Activist countries

Ukrainian refugees arrive in neighboring countries


(journalist)

This story has been updated with new developments. Ukrainian refugees fleeing the Russian invasion are beginning to arrive in neighboring countries, many of them traveling on foot. Reuters reports that normally quiet border crossings in Poland, Hungary and Slovakia are seeing increasing numbers of Ukrainians, and those countries are bracing for the possibility of several thousand more. Poland has set up reception centers for refugees and the country also plans to send a medical train to evacuate Ukrainians injured in the fighting. Slovakia and Hungary sent troops to the border to process the refugees.

Countries that do not border Ukraine, including Bulgaria and the Czech Republic, have pledged to send humanitarian aid and accept refugees. Romania said on Tuesday it was ready to accept up to 500,000. After Russia launched its dreaded invasion of Ukraine early on Thursday, some Kiev residents hunkered down in their homes or took refuge in metro stations, but many tried to flee the capital, leading to heavy traffic jams as long lines of cars left the city, the BBC reports.

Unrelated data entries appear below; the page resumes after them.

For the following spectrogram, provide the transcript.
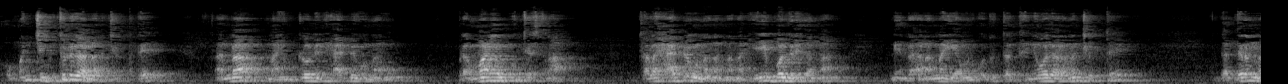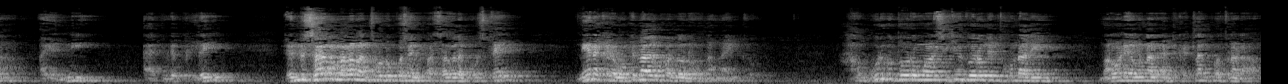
ఒక మంచి మిత్రుడిగా నాకు చెప్తే అన్న నా ఇంట్లో నేను హ్యాపీగా ఉన్నాను బ్రహ్మాండంగా పూజ చేస్తున్నా చాలా హ్యాపీగా ఉన్నానన్న నాకు ఏ ఇబ్బంది లేదన్నా నేను రానన్నా ఏమనుకోదు ధన్యవాదాలన్నా చెప్తే దగ్గరన్న అవన్నీ హ్యాపీగా ఫీల్ అయ్యి రెండుసార్లు మళ్ళీ నా చోటు కోసం ప్రసాదాలకు వస్తే నేను అక్కడ ఒట్టినాలుపల్లిలోనే ఉన్నాను నా ఇంట్లో. ఆ ఊరికి దూరం సిటీ దూరం ఎత్తుకుండాలి. మనవాడు ఏమన్నా రెంట్ కట్టలేకపోతున్నాడా?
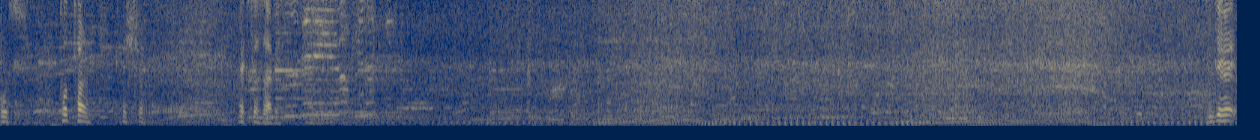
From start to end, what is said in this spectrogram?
옷 토탈 패션 액세서리. 이제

“We are facing war and horror. What could be worse?” Liudmila Gireyeva, 64, said in Kyiv, according to AP. Putin “will be damned by history, and the Ukrainians damn him”. She said she would try to travel to the western city of Lviv before trying to join her daughter in Poland. the Guardian reports that at 6 p.m. local time, the main road out of Kyiv was jammed with vehicles and traffic was not moving. At Kyiv’s main train station, hundreds of passengers with luggage but no tickets were trying to get out of the city, although some services were cancelled.

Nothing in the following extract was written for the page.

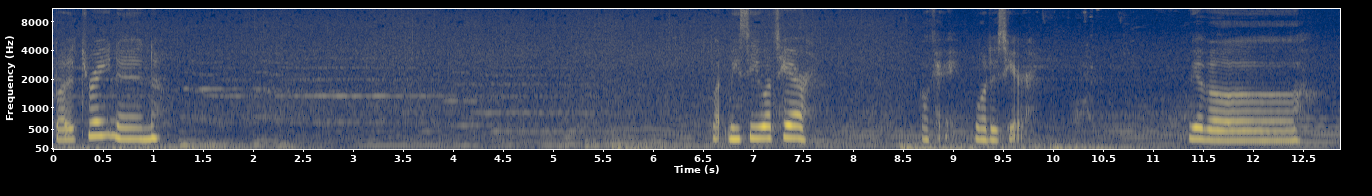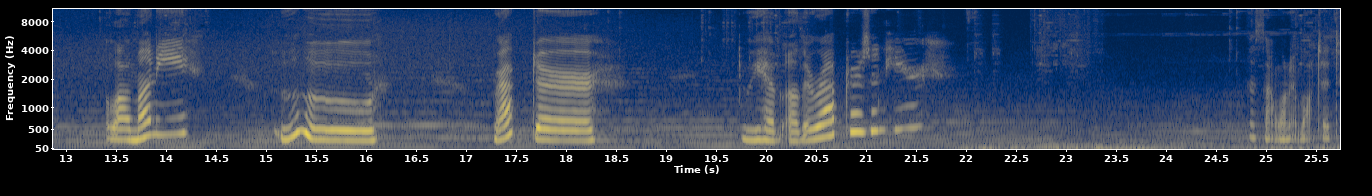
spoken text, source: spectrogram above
But it's raining. Let me see what's here. Okay, what is here? We have a a lot of money. Ooh. Raptor. Do we have other raptors in here? That's not what I wanted.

Shortly after Putin announced military action, Oleksandra Matviichuk, president of the Center for Civil Liberties in Kyiv, told CNN she feared the invasion could cause a refugee crisis. “I am in Kyiv. And a lot of people stay in Kyiv and will fight for our country and for our city, and for our dignity,” she says. “But people with children, people without parents, people who are scared (will) try to leave (the) city.” She said she feared the invaders would target journalists, human rights activists and anyone “resisting the occupation”. (Read more Ukrainian stories.)